[Opening Data records section]

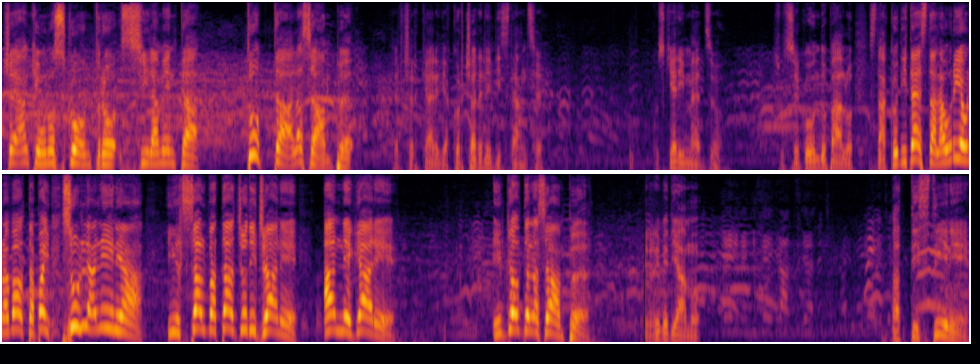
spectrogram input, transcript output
c'è anche uno scontro. Si lamenta tutta la Samp per cercare di accorciare le distanze. Coschieri in mezzo. Sul secondo palo. Stacco di testa, Lauria una volta, poi sulla linea. Il salvataggio di Giane a negare il gol della Samp. Rivediamo. Battistini.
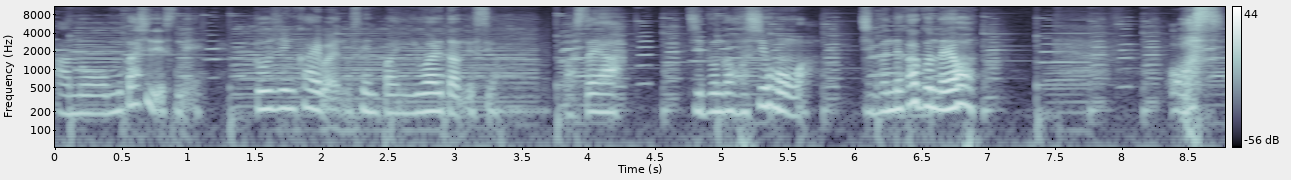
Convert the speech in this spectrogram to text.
あの、昔ですね、同人界隈の先輩に言われたんですよ。マスタや、自分が欲しい本は自分で書くんだよ。おす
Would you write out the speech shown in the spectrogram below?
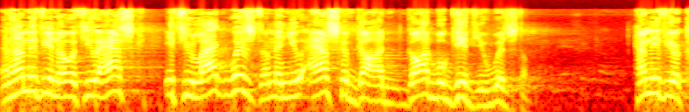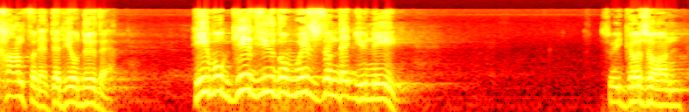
And how many of you know if you ask, if you lack wisdom and you ask of God, God will give you wisdom? How many of you are confident that He'll do that? He will give you the wisdom that you need. So he goes on,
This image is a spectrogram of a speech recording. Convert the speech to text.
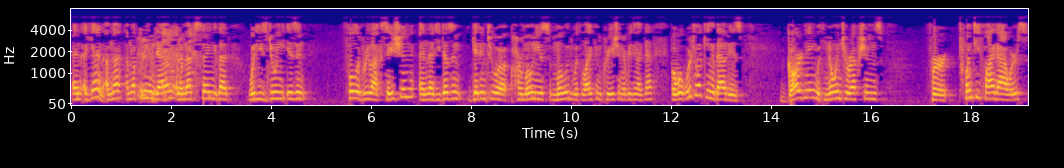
And again, I'm not, I'm not putting him down, and I'm not saying that what he's doing isn't full of relaxation and that he doesn't get into a harmonious mode with life and creation, everything like that. But what we're talking about is gardening with no interruptions for 25 hours.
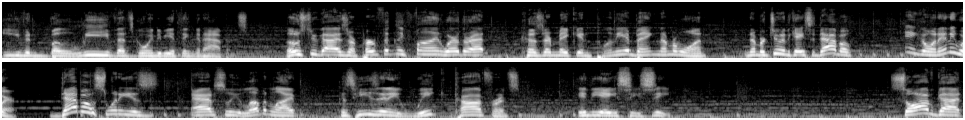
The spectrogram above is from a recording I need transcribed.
even believe that's going to be a thing that happens. Those two guys are perfectly fine where they're at because they're making plenty of bank. Number one, number two. In the case of Dabo, ain't going anywhere. Dabo Swinney is absolutely loving life because he's in a weak conference in the ACC. So I've got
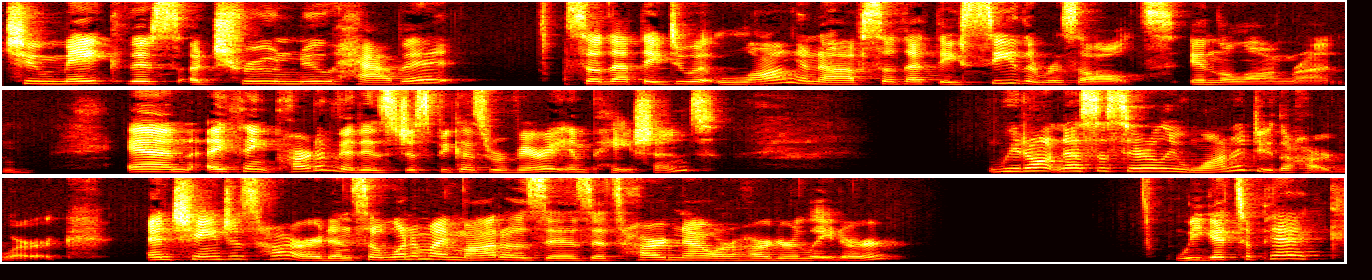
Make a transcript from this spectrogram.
to make this a true new habit so that they do it long enough so that they see the results in the long run. And I think part of it is just because we're very impatient. We don't necessarily want to do the hard work, and change is hard. And so, one of my mottos is it's hard now or harder later. We get to pick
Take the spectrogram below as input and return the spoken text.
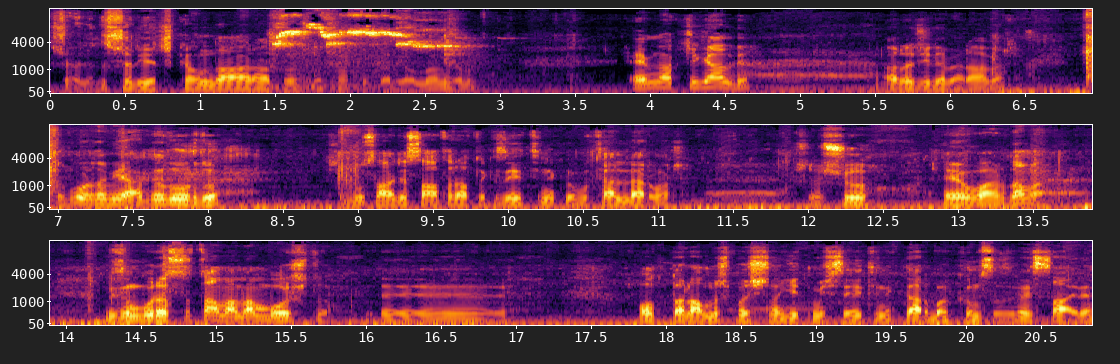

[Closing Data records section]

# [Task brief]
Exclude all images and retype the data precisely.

# [Result of the task]
spectrogram input, transcript output
c'è anche uno scontro. Si lamenta tutta la Samp per cercare di accorciare le distanze. Coschieri in mezzo. Sul secondo palo. Stacco di testa, Lauria una volta, poi sulla linea. Il salvataggio di Giane a negare il gol della Samp. Rivediamo. Battistini.
Convert the speech in this spectrogram to text.
あの、昔ですね、同人界隈の先輩に言われたんですよ。マスタや、自分が欲しい本は自分で書くんだよ。おす
Would you write out the speech shown in the spectrogram below?
And how many of you know if you ask, if you lack wisdom and you ask of God, God will give you wisdom? How many of you are confident that He'll do that? He will give you the wisdom that you need. So he goes on,
This image is a spectrogram of a speech recording. Convert the speech to text.
And again, I'm not, I'm not putting him down, and I'm not saying that what he's doing isn't full of relaxation and that he doesn't get into a harmonious mode with life and creation, everything like that. But what we're talking about is gardening with no interruptions for 25 hours.
The spectrogram above is from a recording I need transcribed.
even believe that's going to be a thing that happens. Those two guys are perfectly fine where they're at because they're making plenty of bank. Number one, number two. In the case of Dabo, ain't going anywhere. Dabo Swinney is absolutely loving life because he's in a weak conference in the ACC. So I've got
Make a transcript from this spectrogram.
to make this a true new habit so that they do it long enough so that they see the results in the long run. And I think part of it is just because we're very impatient. We don't necessarily want to do the hard work, and change is hard. And so, one of my mottos is it's hard now or harder later. We get to pick
Take the spectrogram below as input and return the spoken text.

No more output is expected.